◆ **What you will do**:
Copy out the data exactly, leaving the pictures behind.
------
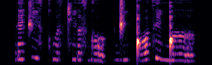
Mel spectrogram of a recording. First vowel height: mid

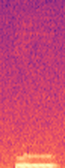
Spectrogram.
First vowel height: high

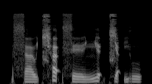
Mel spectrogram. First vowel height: low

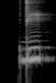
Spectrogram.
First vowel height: high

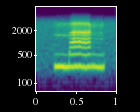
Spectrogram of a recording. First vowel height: low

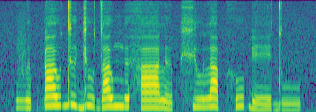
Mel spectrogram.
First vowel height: mid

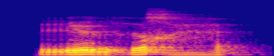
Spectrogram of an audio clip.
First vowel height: mid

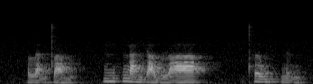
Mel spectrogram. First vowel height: low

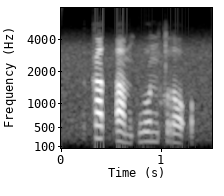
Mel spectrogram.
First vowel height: low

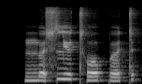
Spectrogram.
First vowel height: mid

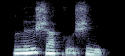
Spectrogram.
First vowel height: high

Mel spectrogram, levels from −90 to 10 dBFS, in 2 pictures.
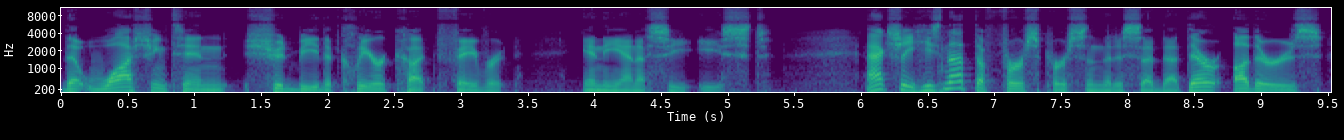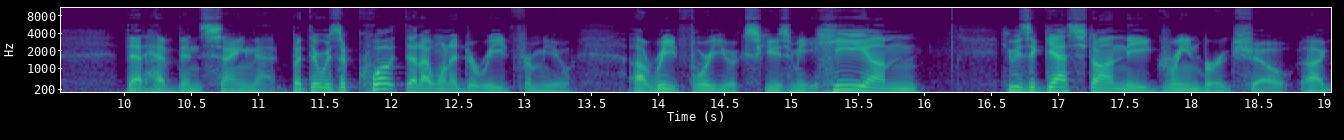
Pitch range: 85-125 Hz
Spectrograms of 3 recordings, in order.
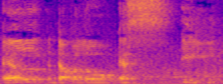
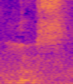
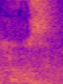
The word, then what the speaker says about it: loose: It is pronounced grease. Even the word L-O-O-S-E, that is loose, not lose.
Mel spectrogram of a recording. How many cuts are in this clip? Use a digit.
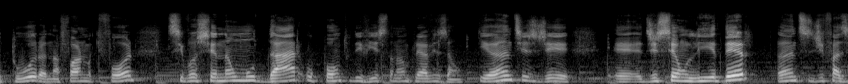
1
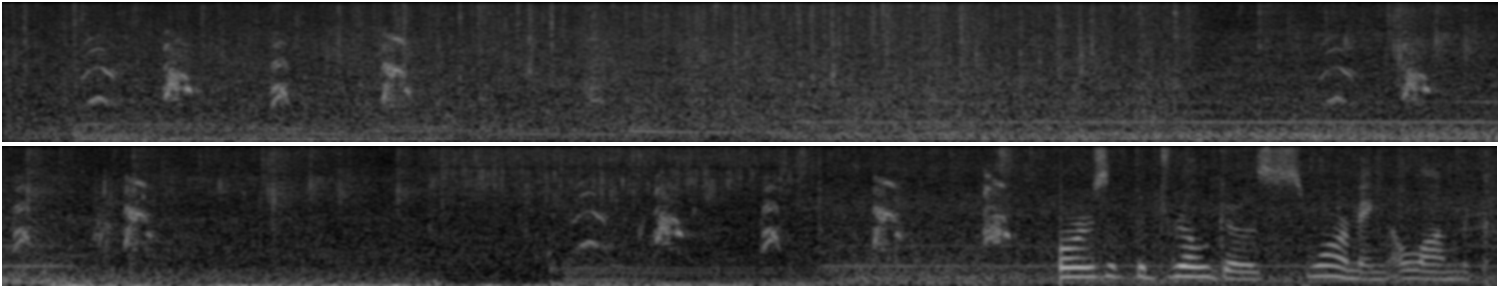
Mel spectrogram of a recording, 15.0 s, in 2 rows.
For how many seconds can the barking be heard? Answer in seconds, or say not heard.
6 s.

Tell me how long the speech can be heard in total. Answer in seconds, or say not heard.
2 s.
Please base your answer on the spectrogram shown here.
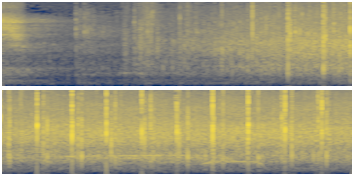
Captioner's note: lead applause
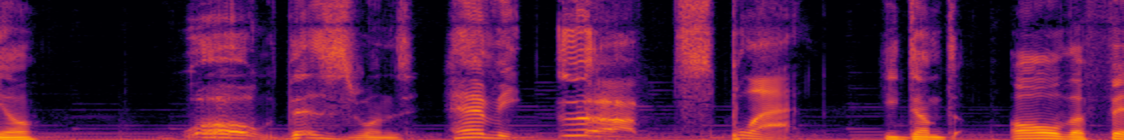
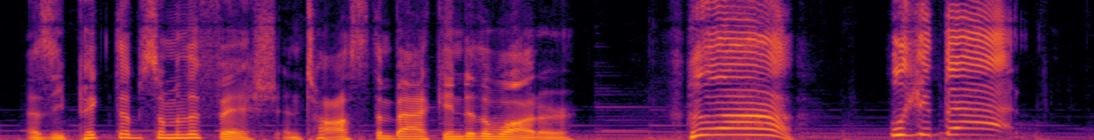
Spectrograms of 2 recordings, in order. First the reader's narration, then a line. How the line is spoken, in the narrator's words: shouted Lee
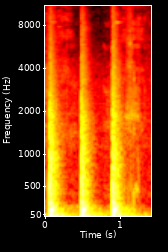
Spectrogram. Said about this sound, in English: And if you've been buried alive, just knock on the top of your coffin.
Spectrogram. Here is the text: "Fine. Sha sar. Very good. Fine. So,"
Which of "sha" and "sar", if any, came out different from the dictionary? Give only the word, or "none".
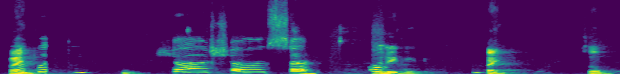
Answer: sar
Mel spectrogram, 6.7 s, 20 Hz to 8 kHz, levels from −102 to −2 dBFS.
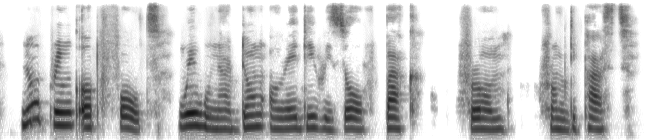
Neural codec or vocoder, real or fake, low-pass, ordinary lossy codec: codec, 16 kHz, 4 kbps, X-Codec, HuBERT features, trained on balanced general audio; fake; 7.2 kHz; none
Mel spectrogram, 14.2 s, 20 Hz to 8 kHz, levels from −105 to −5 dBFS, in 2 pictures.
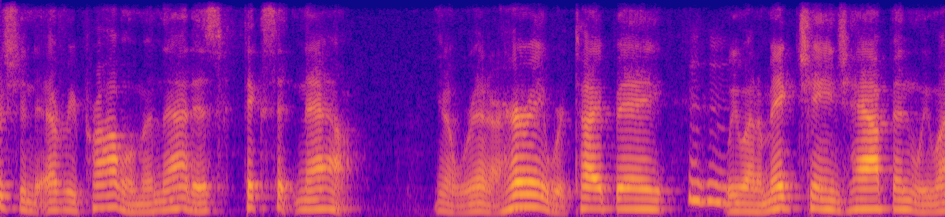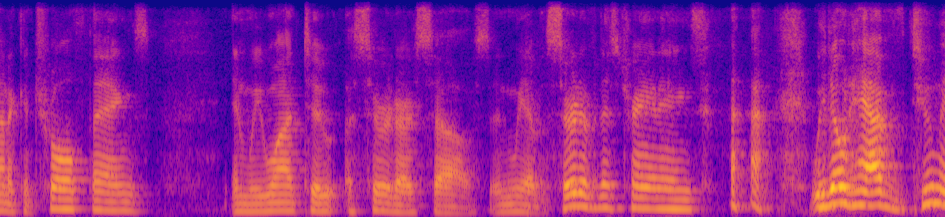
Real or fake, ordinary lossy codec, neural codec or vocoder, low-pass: real; Opus, 32 kbps; none; 7.2 kHz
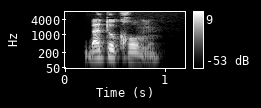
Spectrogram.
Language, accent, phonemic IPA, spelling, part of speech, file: French, France, /ba.tɔ.kʁom/, bathochrome, adjective, LL-Q150 (fra)-bathochrome.wav
- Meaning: bathochromic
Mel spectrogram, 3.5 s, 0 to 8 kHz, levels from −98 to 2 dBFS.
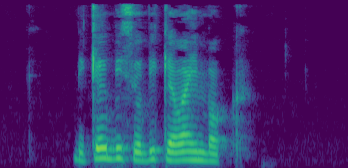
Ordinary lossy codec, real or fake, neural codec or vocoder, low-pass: MP3, 48 kbps; fake; vocoder, 44.1 kHz, 128 mel bands, Pupu-Vocoder; 7.2 kHz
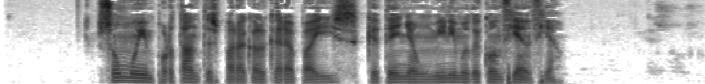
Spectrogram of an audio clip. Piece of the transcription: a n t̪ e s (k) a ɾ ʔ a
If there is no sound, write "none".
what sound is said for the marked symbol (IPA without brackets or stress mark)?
p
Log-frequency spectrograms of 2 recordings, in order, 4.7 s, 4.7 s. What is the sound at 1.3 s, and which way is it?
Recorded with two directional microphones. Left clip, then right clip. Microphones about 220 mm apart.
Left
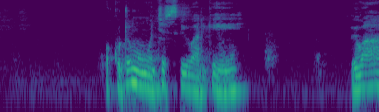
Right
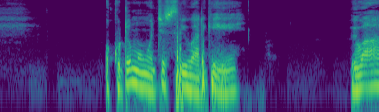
Speech, 45° right (ahead or behind).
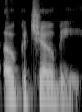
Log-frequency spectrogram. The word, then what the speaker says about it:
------
◆ **Solution to the problem**:
Mel spectrogram of a recording. First vowel height: mid

Spectrogram.
First vowel height: high

Mel spectrogram. First vowel height: low

Spectrogram.
First vowel height: high

Spectrogram of a recording. First vowel height: low

Mel spectrogram.
First vowel height: mid

Spectrogram of an audio clip.
First vowel height: mid

Mel spectrogram. First vowel height: low

Mel spectrogram.
First vowel height: low

Spectrogram.
First vowel height: mid

Spectrogram.
First vowel height: high

Mel spectrogram, levels from −90 to 10 dBFS, in 2 pictures.
Pitch range: 85-125 Hz
Spectrograms of 3 recordings, in order.
The word, then what the speaker says about it: loose: It is pronounced grease. Even the word L-O-O-S-E, that is loose, not lose.
Mel spectrogram of a recording. How many cuts are in this clip? Use a digit.
1
Mel spectrogram of a recording, 15.0 s, in 2 rows.
For how many seconds can the barking be heard? Answer in seconds, or say not heard.
6 s.

Tell me how long the speech can be heard in total. Answer in seconds, or say not heard.
2 s.
Please base your answer on the spectrogram shown here.
Captioner's note: lead applause
Spectrograms of 2 recordings, in order. First the reader's narration, then a line. How the line is spoken, in the narrator's words: shouted Lee
Spectrogram. Said about this sound, in English: And if you've been buried alive, just knock on the top of your coffin.
Spectrogram. Here is the text: "Fine. Sha sar. Very good. Fine. So,"
Which of "sha" and "sar", if any, came out different from the dictionary? Give only the word, or "none".
Answer: sar
Mel spectrogram, 6.7 s, 20 Hz to 8 kHz, levels from −102 to −2 dBFS.
Neural codec or vocoder, real or fake, low-pass, ordinary lossy codec: codec, 16 kHz, 4 kbps, X-Codec, HuBERT features, trained on balanced general audio; fake; 7.2 kHz; none
Mel spectrogram, 14.2 s, 20 Hz to 8 kHz, levels from −105 to −5 dBFS, in 2 pictures.
Real or fake, ordinary lossy codec, neural codec or vocoder, low-pass: real; Opus, 32 kbps; none; 7.2 kHz
Spectrogram.
Language, accent, phonemic IPA, spelling, part of speech, file: French, France, /ba.tɔ.kʁom/, bathochrome, adjective, LL-Q150 (fra)-bathochrome.wav
- Meaning: bathochromic
Mel spectrogram, 3.5 s, 0 to 8 kHz, levels from −98 to 2 dBFS.
Ordinary lossy codec, real or fake, neural codec or vocoder, low-pass: MP3, 48 kbps; fake; vocoder, 44.1 kHz, 128 mel bands, Pupu-Vocoder; 7.2 kHz
Spectrogram of an audio clip. Piece of the transcription: a n t̪ e s (k) a ɾ ʔ a
If there is no sound, write "none".
what sound is said for the marked symbol (IPA without brackets or stress mark)?
p
Log-frequency spectrograms of 2 recordings, in order, 4.7 s, 4.7 s. What is the sound at 1.3 s, and which way is it?
Recorded with two directional microphones. Left clip, then right clip. Microphones about 220 mm apart.
Left
Right
Speech, 45° right (ahead or behind).
Log-frequency spectrogram. The word, then what the speaker says about it:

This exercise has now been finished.